Introducing Sally Edwards. Sally and her husband Grahame live on a beef cattle operation near Coolah in NSW.
1. Summary of your family and farming enterprise
My husband Grahame and I have been married for nine years. We have two children, Brendon 4 and Jessi 3. Grahame grew up on his family’s beef cattle property, ‘The Little Manning’, near Gloucester and has always lived for working on the land and with cattle.
I too grew up in Gloucester, and was a nearby neighbour to Grahame and his family. We travelled on the school bus together and wound up together while I was still in high school. We started our life together working side by side in the hospitality industry on a luxury resort in the Barrington Tops. From there we worked and travelled throughout NSW, NT and QLD. Always finding ourselves employed directly or indirectly by one of the many agricultural industries.
We love people, we love farming and agriculture and we love being a part of such vital industries. The operation that employs Grahame today breeds and raises Angus cattle and aside from being a satisfying job for Grahame is a great lifestyle for our family for which we are very grateful.
2. For you, what is the best lifestyle factor that you enjoy as a farmer?
It would have to be the wide open spaces. Being able to walk out your door, take a deep breath of clean fresh air and look over beautiful countryside, see content grazing cattle, listen to the birds and be able to watch the weather roll in (or not!).

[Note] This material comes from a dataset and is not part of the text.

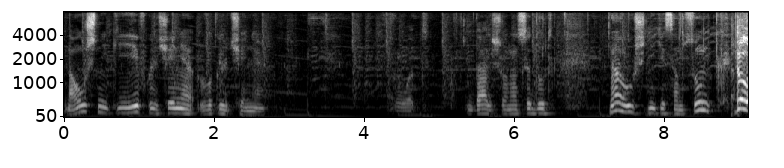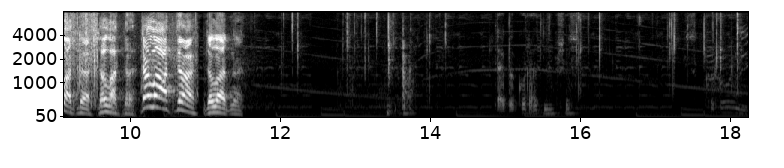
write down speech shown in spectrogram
наушники и включение-выключение. Вот. Дальше у нас идут наушники Samsung. Да ладно, да ладно, да ладно, да ладно. Так, аккуратно сейчас скроем.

The other big plus for me, is that living rurally allows the opportunity to be part of a great rural community. Rural communities, such as the Coolah community here, are full of people that on any given day would drop everything to help their neighbour, so to speak.
The camaraderie amongst small towns and rural communities is something very special and something that I really do count as a blessing in my life. There are many things that are part of our everyday country life, that we just couldn’t imagine living without.
The people, working to produce food for thousands, the landscapes, the wildlife… here right at home, clean crisp air, cattle, horses, working dogs, campdrafts and cattle camps, dirt, dust and mud – every little part of our lifestyle is something that we are truly thankful for.
Did I mention the open spaces?! It is all of these things and so much more that makes our life so enjoyable and satisfying.
3. What do you foresee as your biggest short term and long term challenges in farming? (e.g. Global debt? Food Security? Water Security? National Security? Carbon Tax? Other?)
Although there are many major issues facing the agricultural sector at present, a big challenge as I see it, will be engaging new Australian farming families, or keeping enough Australian families farming in the future (into the next generation). We need to continue producing (and improving) the quantity and quality of foods and fibres to sustain our country and others for which we are so widely recognised for.
To get started in a farming business today is tough and with the average Australian farmer aged 50 and over, it worries me that if a greater understanding in agriculture isn’t reached, that the major issues farmers face will aid to decline the number of Australian farmers.
Global food security is crucial and with Australian farming land being sourced by overseas investors, and without new and improved policies that support Australian agriculture, I worry about the future and what the average Australian lifestyle will look like in 20 years?
4. What do you wish non-farmers / city people & the Australian Government understood about farming. What message would you like to put on a billboard in Collins Street?
Have you ever counted calories for just one day? Why not count farmers for just one day? How many farmers does it take to sustain your family for just one day?
It might be a little confronting but go on, have a crack! Every meal, every mouthful, check every product, every item of clothing, the sheets on your bed… Start the moment your eyes open in the morning, until the moment your head hits the pillow at night.
Being mindful, is something that so often we are simply too busy for. Write it down. How many hours, weeks, months or years and how many famers did it take to produce that set of sheets, 1 teaspoon of sugar, 1 weet-bix, pair of jeans, a slice of bread, bowl of noodles, glass of milk, punnet of sprouts, leather handbag…
If we take the time to all be mindful, with support from families from all walks of life across Australia, the farming industries can better face tomorrow’s challenges and continue to provide clean, fresh and sustainable products for us all to enjoy.
It is not a matter of choice, whether we know it or not we all need Aussie farmers and the products that they produce, it is just a matter of whether we realise it early enough!
Sally hasn’t mentioned it here but she is an amazing photographer! You can see her photo’s on her website here: www.eacos.com.au.